** Required work **
Nothing but the lines below from the one holding "Text of what" up to and including the one holding "The transcript that" should be copied, exactly and without pictures.

** Exercise input **
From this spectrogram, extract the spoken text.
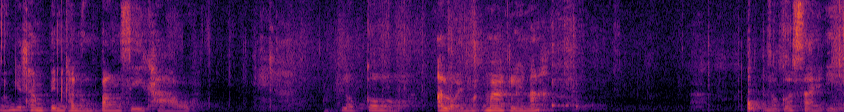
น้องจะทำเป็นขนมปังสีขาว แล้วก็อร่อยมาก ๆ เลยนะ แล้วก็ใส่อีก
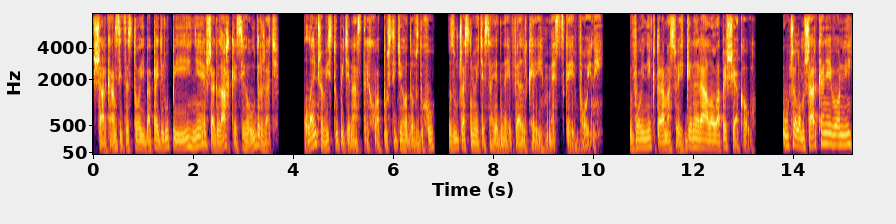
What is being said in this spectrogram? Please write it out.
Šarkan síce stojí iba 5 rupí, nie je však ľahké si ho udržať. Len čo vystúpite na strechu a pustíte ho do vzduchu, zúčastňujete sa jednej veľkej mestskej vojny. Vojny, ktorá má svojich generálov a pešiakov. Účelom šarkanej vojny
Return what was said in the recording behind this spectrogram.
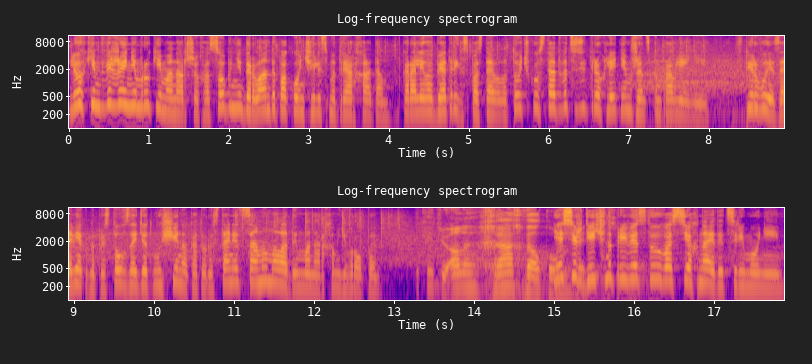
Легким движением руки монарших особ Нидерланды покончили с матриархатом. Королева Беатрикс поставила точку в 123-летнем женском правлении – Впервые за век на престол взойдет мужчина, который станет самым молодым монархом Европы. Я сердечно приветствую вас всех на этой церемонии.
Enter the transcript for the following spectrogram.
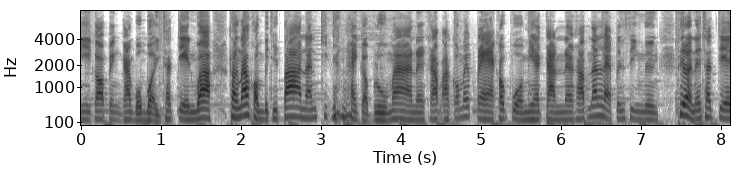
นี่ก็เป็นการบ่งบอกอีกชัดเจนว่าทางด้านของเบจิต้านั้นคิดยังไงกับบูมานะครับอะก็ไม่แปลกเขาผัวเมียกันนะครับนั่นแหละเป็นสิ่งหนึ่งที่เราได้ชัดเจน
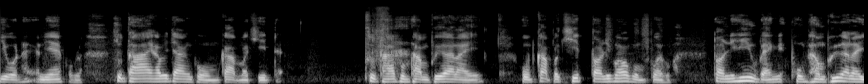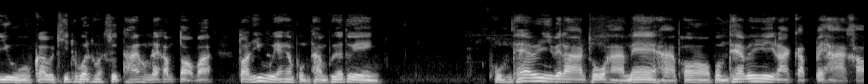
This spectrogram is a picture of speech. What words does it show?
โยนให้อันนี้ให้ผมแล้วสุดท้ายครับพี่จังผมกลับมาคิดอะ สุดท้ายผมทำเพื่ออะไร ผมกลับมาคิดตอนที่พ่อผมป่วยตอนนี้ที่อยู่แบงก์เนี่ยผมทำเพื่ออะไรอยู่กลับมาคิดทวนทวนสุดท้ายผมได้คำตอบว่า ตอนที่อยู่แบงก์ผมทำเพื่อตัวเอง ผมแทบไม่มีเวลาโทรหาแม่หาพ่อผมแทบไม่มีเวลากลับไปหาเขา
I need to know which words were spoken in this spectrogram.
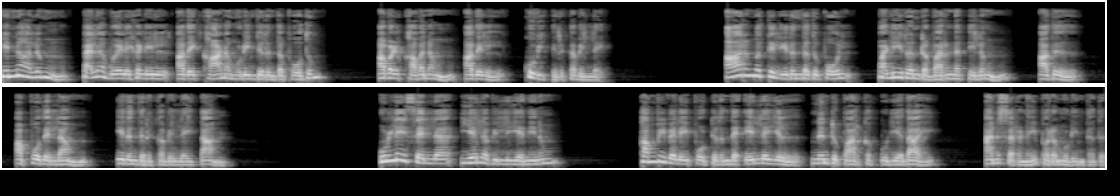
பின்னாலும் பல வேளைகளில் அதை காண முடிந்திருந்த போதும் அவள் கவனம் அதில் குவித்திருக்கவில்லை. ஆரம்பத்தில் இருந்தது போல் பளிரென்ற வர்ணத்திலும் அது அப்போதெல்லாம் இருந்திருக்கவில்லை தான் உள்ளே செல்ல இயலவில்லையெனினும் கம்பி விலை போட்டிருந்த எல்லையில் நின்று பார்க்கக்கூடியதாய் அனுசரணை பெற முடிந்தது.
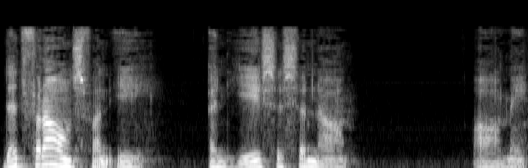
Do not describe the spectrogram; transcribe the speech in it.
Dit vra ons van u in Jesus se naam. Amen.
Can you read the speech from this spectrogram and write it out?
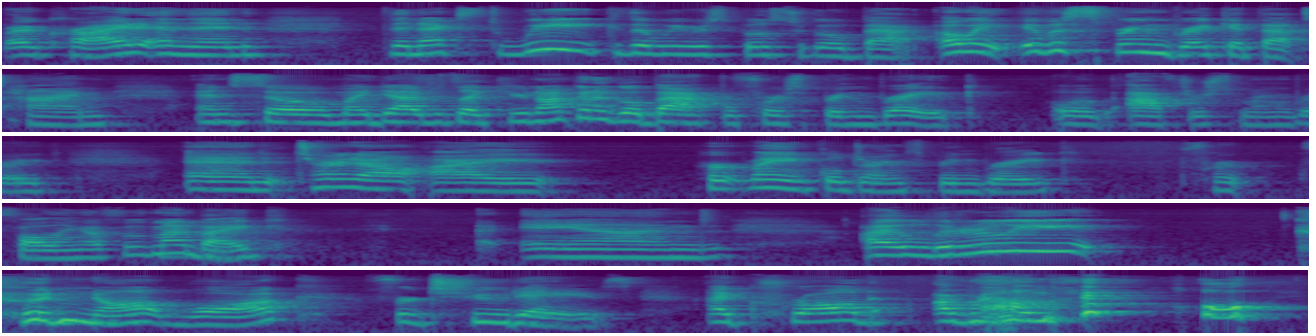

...

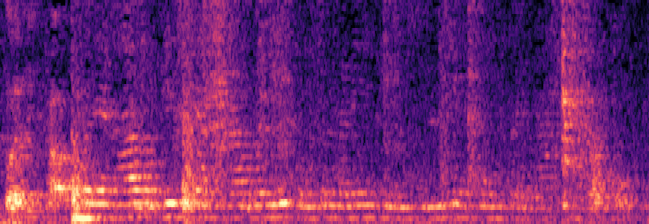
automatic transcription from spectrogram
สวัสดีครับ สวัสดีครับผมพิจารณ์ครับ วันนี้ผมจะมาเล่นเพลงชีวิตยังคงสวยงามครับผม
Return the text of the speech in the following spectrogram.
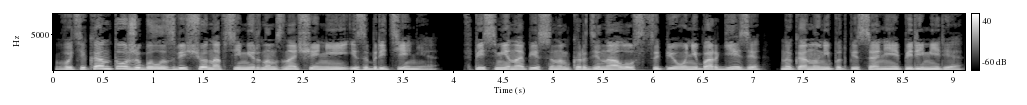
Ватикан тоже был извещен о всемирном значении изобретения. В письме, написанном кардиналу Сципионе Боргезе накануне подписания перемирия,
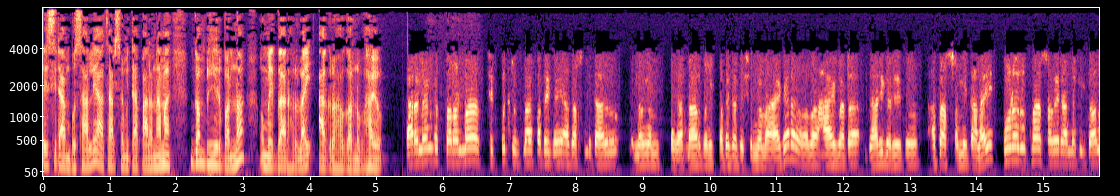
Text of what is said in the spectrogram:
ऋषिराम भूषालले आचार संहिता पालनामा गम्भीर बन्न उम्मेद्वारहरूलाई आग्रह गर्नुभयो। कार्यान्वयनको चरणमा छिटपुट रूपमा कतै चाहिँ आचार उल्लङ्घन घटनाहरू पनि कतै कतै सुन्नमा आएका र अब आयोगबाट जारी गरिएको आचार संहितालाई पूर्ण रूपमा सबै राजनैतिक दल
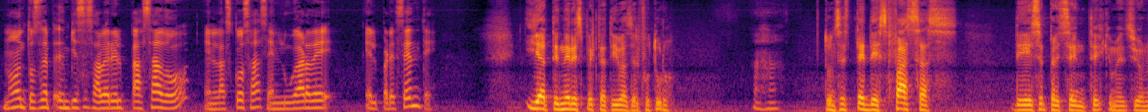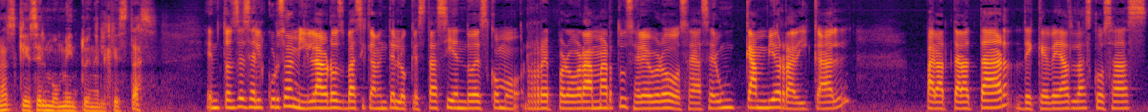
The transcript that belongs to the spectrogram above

** Answer space **
Text of what is said in the spectrogram:
ऋषिराम भूषालले आचार संहिता पालनामा गम्भीर बन्न उम्मेद्वारहरूलाई आग्रह गर्नुभयो। कार्यान्वयनको चरणमा छिटपुट रूपमा कतै चाहिँ आचार उल्लङ्घन घटनाहरू पनि कतै कतै सुन्नमा आएका र अब आयोगबाट जारी गरिएको आचार संहितालाई पूर्ण रूपमा सबै राजनैतिक दल
The transcript that belongs to the spectrogram above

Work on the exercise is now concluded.